28. Recent developments in Indian Foreign policy: Growing relations with US and Israel; India’s position on the recent crisis in West Asia, Afghanistan and Iraq, the vision of new world order.
The PSIR syllabus is very useful even after clearing the IAS exam as a large number of concepts can be used while working in the government. Apart from this, many candidates would find political science very interesting as it helps them clear the UPSC Civil Services Exam.
Here is a summarised strategy to cover the PSIR syllabus UPSC for the IAS aspirants that has been followed and recommended by previous high rankers of the subject.
Here is a summarized strategy to cover the PSIR syllabus UPSC for the IAS aspirants that has been followed and recommended by previous high rankers of the subject.
* Paper I has four distinct segments in its first section: Political Theory, Indian Political Thought, Western Political Thought and Political Ideologies. There are multiple Political Science books for IAS to choose from to cover these portions. However, many top rankers have referred to O. P. Gauba for studying political theories. Heywood’s Political Theory is also very helpful for the same.
* P. Gauba’s book is a natural choice for Indian Political Thought, as well as V. R. Mehta. The very important portions of B. R. Ambedkar and Sir Syed Ahmed Khan are missing from the books, which one can study from Ramchandra Guha’s book or IGNOU PDF Political Science Optional notes.
* For Western Political Thought, Brian Nelson is a good choice. Otherwise, there is enough content on the internet to give the aspirants a basic idea of the same.
* Heywood’s Political Ideologies is once again is a favoured choice for the segment. Gandhism can be studied from Prasad and Roy’s Indian Political Thought.
* In the second section, which is Indian Government and Politics, one can follow Laxmikanth for Constitution related topics, Ramchandra Guha for the important names of Indian politics and Bipin Chandra for topics on Indian Nationalism.
* But the most important part of this section is the knowledge of current events and affairs, and thus the essential source of study material is the daily newspaper. Keeping up to date with the columns of The Hindu and Times of India (in paper) or Indian Express and India Today (online) will be of immense help.

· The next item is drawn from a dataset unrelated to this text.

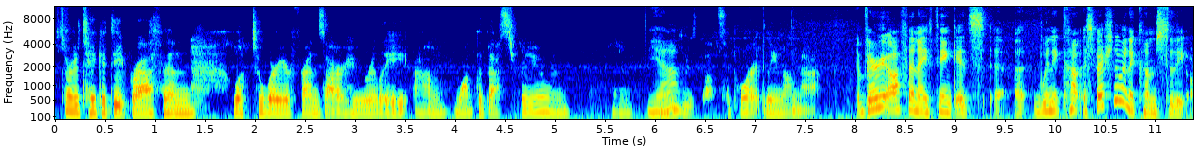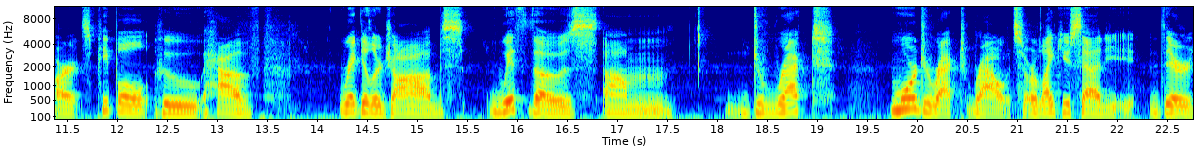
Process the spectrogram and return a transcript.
sort of take a deep breath and look to where your friends are who really um, want the best for you and, and, yeah. and use that support, lean on that. very often I think it's uh, when it comes, especially when it comes to the arts, people who have regular jobs with those um, direct more direct routes or like you said there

* For International Relations in Paper II, Globalisation of World Politics is a great book to refer, thanks to the immaculate content and explanatory illustrations. V. K. Malhotra’s book is also a good addition to this section.
* Comparative Political Analysis is best studied from IGNOU Political Science notes for IAS, although there are other books if candidates prefer that.
* The second segment of Paper II, Indian Foreign Policy is explained well in David Malone’s book or at least the introductory part. For thorough reading, Rajiv Sikri’s book is an excellent option. Once again, keeping up with international news from top standard sources is something that the aspirants should follow like a gospel. The Diplomat, The Economist and Project Syndicate, are A class websites for the same, as stated by many toppers of Pol Science Optional.
UPSC Political Science Optional Books
Here is a list of Political Science Optional books for both the papers of UPSC mains, as well as some additional reading suggestions.
PSIR Paper I Books
|Name of the Book||Name of the Author|
|Political Theory||Andrew Heywood|
|An Introduction to Political Theory||O. P. Gauba|
|Indian Political Thought: Theme and Thinkers||Mahendra Prasad and Himanshu Roy|
|Foundations of Indian Political Thought||V. R. Mehta|
|Political Theory: An Introduction||Bhargava and Acharya|
|Politics in India||Rajni Kothari|
PSIR Paper II Books
|Name of the Book||Name of the Author|
|Does the Elephant Dance? Contemporary Indian Foreign Policy||David Malone|
|International Organisations, Conferences and Treaties||Spectrum (Publisher)|
|Global Politics||Andrew Heywood|
|India’s Foreign Policy||V. P. Dutta|
|Challenge and Strategy: Rethinking India’s Foreign Policy||Rajiv Sikri|
|The Globalization of World Politics||Baylis, Smith and Owens|